  44. Page 0044
  45. Page 0045
  46. Page 0046
  47. Page 0047
  48. Page 0048
  49. Page 0049
  50. Page 0050
  51. Page 0051
  52. Page 0052
  53. Page 0053
  54. Page 0054
  55. Page 0055
  56. Page 0056
  57. Page 0057
  58. Page 0058
  59. Page 0059
  60. Page 0060
  61. Page 0061
  62. Page 0062
  63. Page 0063
  64. Page 0064
  65. Page 0065
  66. Page 0066
  67. Page 0067
  68. Page 0068
  69. Page 0069
  70. Page 0070
  71. Page 0071
  72. Page 0072
  73. Page 0073
  74. Page 0074
  75. Page 0075
  76. Page 0076
  77. Page 0077
  78. Page 0078
  79. Page 0079
  80. Page 0080
  81. Page 0081
  82. Page 0082
  83. Page 0083
  84. Page 0084
  85. Page 0085
  86. Page 0086
  87. Page 0087
  88. Page 0088
  89. Page 0089
  90. Page 0090
  91. Page 0091
  92. Page 0092
  93. Page 0093
  94. Page 0094
  95. Page 0095
  96. Page 0096
  97. Page 0097
  98. Page 0098
  99. Page 0099
  100. Page 0100
  101. Page 0101
  102. Page 0102
  103. Page 0103
  104. Page 0104
  105. Page 0105
  106. Page 0106
  107. Page 0107
  108. Page 0108
  109. Page 0109
  110. Page 0110
  111. Page 0111
  112. Page 0112
  113. Page 0113
  114. Page 0114
  115. Page 0115
  116. Page 0116
  117. Page 0117

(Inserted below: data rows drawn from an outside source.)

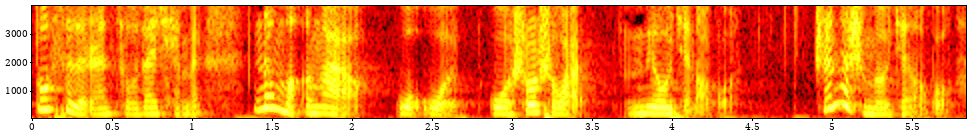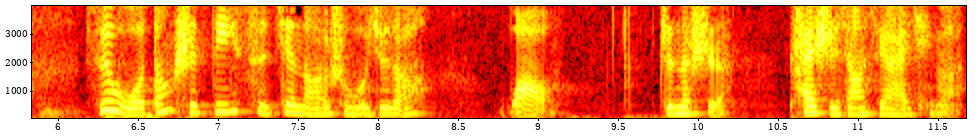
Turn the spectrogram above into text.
多岁的人走在前面那么恩爱啊，我我我说实话没有见到过，真的是没有见到过。所以我当时第一次见到的时候，我觉得哇哦，真的是开始相信爱情了。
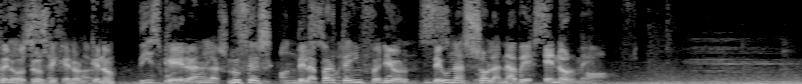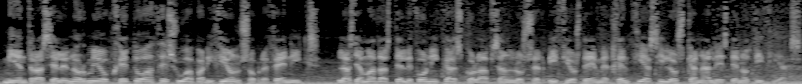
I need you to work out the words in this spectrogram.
pero otros dijeron que no, que eran las luces de la parte inferior de una sola nave enorme. Mientras el enorme objeto hace su aparición sobre Phoenix, las llamadas telefónicas colapsan los servicios de emergencias y los canales de noticias.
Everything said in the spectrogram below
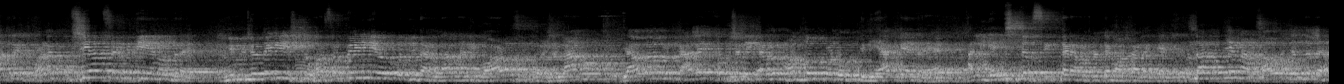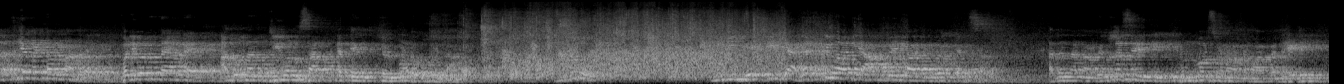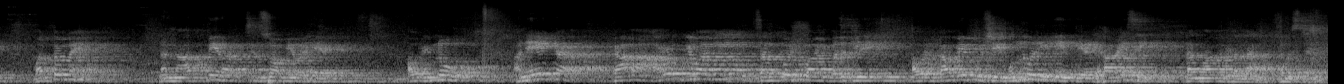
ಆದ್ರೆ ಬಹಳ ಖುಷಿಯಾದ ಸಂಗತಿ ಏನು ಅಂದ್ರೆ ನಿಮ್ ಜೊತೆಗೆ ಇಷ್ಟು ಹೊಸ ಪೀಳಿಗೆಯವರು ಬಂದಿದ್ದಾರಲ್ಲ ನನಗೆ ಬಹಳ ಸಂತೋಷ ನಾನು ಯಾವ್ದಾದ್ರು ಕಾಲೇಜ್ ಫಂಕ್ಷನ್ ಕರೆದ್ರೆ ಮದ್ದೊಂಡ್ಕೊಂಡು ಹೋಗ್ತೀನಿ ಯಾಕೆ ಅಂದ್ರೆ ಅಲ್ಲಿ ಯಂಗ್ಸ್ಟರ್ ಸಿಗ್ತಾರೆ ಅವ್ರ ಜೊತೆ ಮಾತಾಡಕ್ಕೆ ಒಂದು ಹತ್ತು ಜನ ಸಾವಿರ ಜನದಲ್ಲಿ ಹತ್ತು ಜನ ಟರ್ನ್ ಆದ್ರೆ ಪರಿವರ್ತನೆ ಆದ್ರೆ ಅದು ನನ್ನ ಜೀವನ ಸಾರ್ಥಕತೆ ಅಂತ ತಿಳ್ಕೊಂಡು ಹೋಗಿಲ್ಲ. ಈ ದೇಶಕ್ಕೆ ಅಗತ್ಯವಾಗಿ ಆಗಬೇಕಾಗಿರುವ ಕೆಲಸ. ಅದನ್ನು ನಾವೆಲ್ಲ ಸೇರಿ ಮುಂದುವರಿಸೋಣ ಅನ್ನೋ ಮಾತನ್ನು ಹೇಳಿ, ಮತ್ತೊಮ್ಮೆ ನನ್ನ ಆತ್ಮೀಯರಾದ ಅವರು ಅವರಿನ್ನೂ ಅನೇಕ ಕಾಲ ಆರೋಗ್ಯವಾಗಿ, ಸಂತೋಷವಾಗಿ ಬದುಕಲಿ, ಅವರ ಕಾವ್ಯ ಖುಷಿ ಮುಂದುವರಿಯಲಿ ಅಂತೇಳಿ ಹಾರೈಸಿ ನನ್ನ ಮಾತುಗಳನ್ನು ಮುಗಿಸ್ತೇನೆ.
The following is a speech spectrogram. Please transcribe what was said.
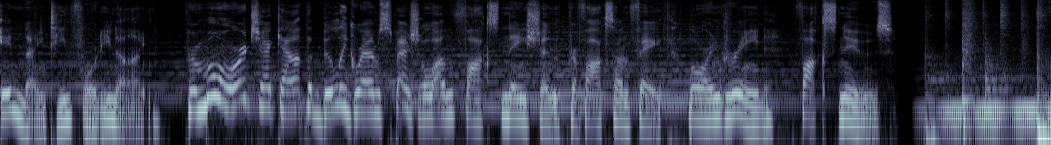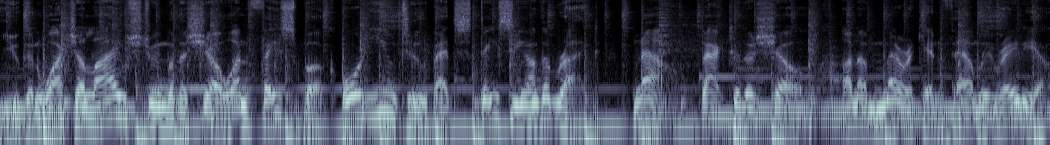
in 1949. For more, check out the Billy Graham special on Fox Nation. For Fox on Faith, Lauren Green, Fox News. You can watch a live stream of the show on Facebook or YouTube at Stacy on the Right. Now, back to the show on American Family Radio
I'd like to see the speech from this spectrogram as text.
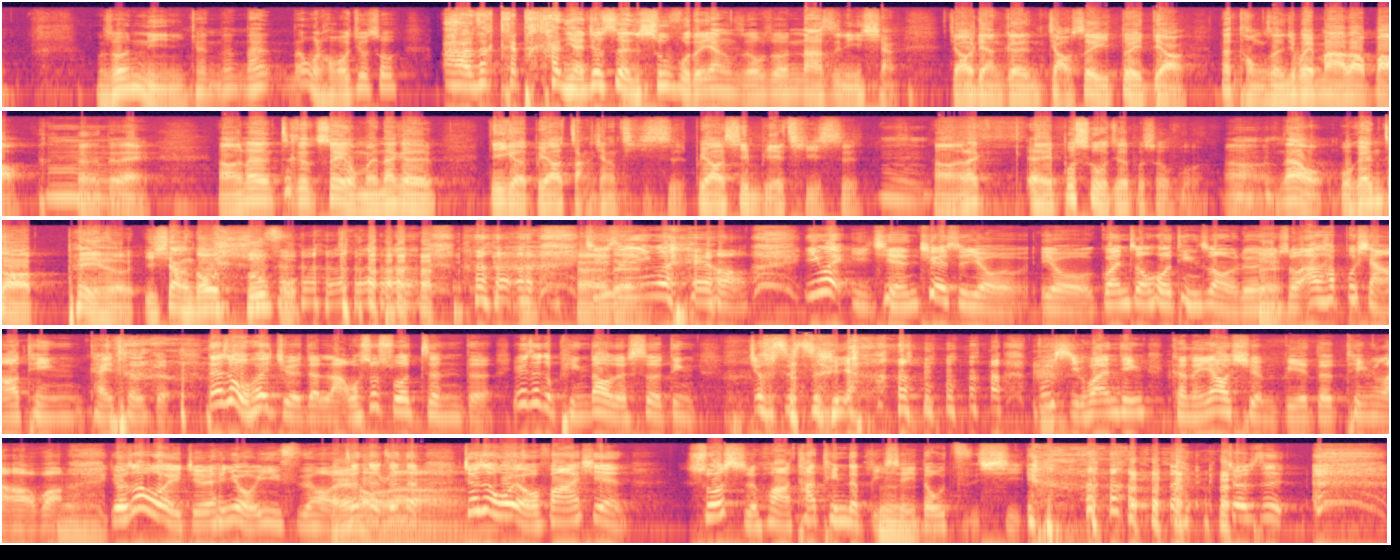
我说你看那那那我老婆就说啊，他看他看起来就是很舒服的样子。我说那是你想，假如两个人角色一对调，那统神就被骂到爆，嗯，对不对？啊，那这个所以我们那个第一个不要长相歧视，不要性别歧视，嗯，啊，那呃不舒服就是不舒服啊。那我跟赵。配合一向都舒服。其实 因为哈，因为以前确实有有观众或听众有留言说啊，他不想要听开车的。但是我会觉得啦，我是说真的，因为这个频道的设定就是这样，不喜欢听可能要选别的听了，好不好？有时候我也觉得很有意思哈，真的真的，就是我有发现，说实话，他听的比谁都仔细，对，就是。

  118. Page 0118
  119. Page 0119
  120. Page 0120
  121. Page 0121
  122. Page 0122
  123. Page 0123
  124. Page 0124
  125. Page 0125
  126. Page 0126
  127. Page 0127
  128. Page 0128
  129. Page 0129
  130. Page 0130
  131. Page 0131
  132. Page 0132
  133. Page 0133
  134. Page 0134
  135. Page 0135
  136. Page 0136
  137. Page 0137
  138. Page 0138
  139. Page 0139
  140. Page 0140
  141. Page 0141
  142. Page 0142
  143. Page 0143
  144. Page 0144
  145. Page 0145
  146. Page 0146
  147. Page 0147
  148. Page 0148
  149. Page 0149
  150. Page 0150
  151. Page 0151
  152. Page 0152
  153. Page 0153
  154. Page 0154

powered by PageTiger